WHAT THE TASK ASKS:
Look through the entries below for the line with "This is a spectrogram" and the line with "write down what was said, spectrogram above", then give again exactly those two lines and all lines between them, minus the pictures.

BEGIN SOURCE RECORDS

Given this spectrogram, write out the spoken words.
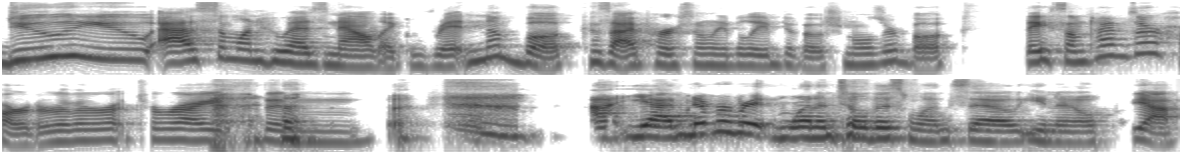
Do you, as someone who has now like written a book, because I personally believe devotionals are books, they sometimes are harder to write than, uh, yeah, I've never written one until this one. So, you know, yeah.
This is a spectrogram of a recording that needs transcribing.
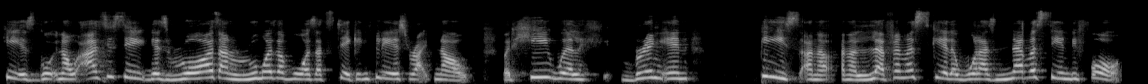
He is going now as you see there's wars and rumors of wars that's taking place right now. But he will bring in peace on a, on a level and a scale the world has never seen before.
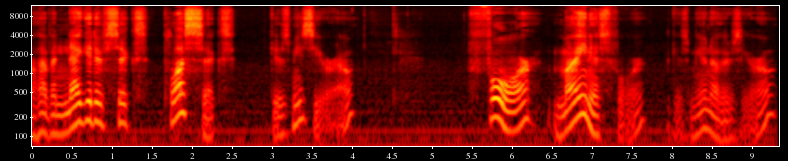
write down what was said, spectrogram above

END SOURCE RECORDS
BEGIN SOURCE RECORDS

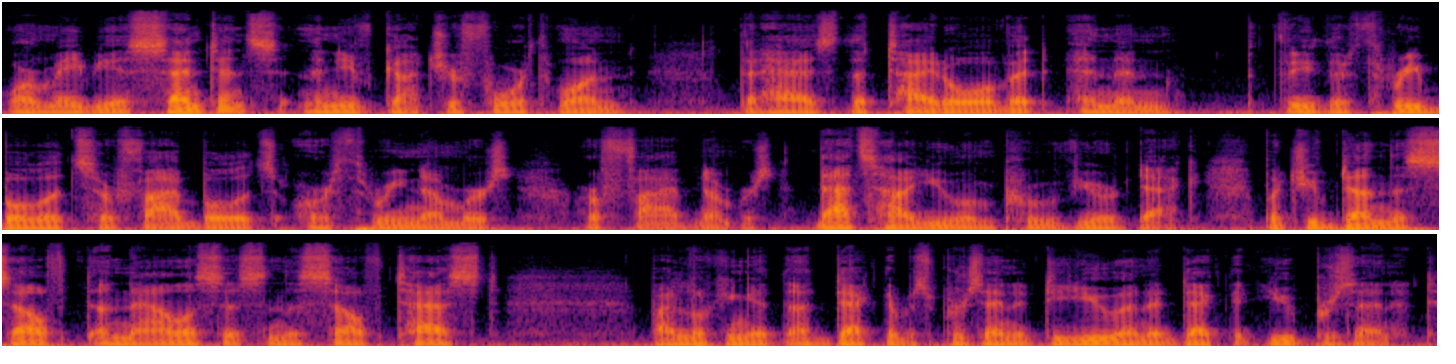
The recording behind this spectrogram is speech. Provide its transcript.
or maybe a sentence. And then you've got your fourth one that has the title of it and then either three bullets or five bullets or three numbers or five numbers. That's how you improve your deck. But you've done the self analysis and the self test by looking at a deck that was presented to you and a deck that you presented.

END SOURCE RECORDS

EXERCISE SOLUTION:
This is a spectrogram of a recording that needs transcribing.
He is going now as you see there's wars and rumors of wars that's taking place right now. But he will bring in peace on a, on a level and a scale the world has never seen before.
write down what was said, spectrogram above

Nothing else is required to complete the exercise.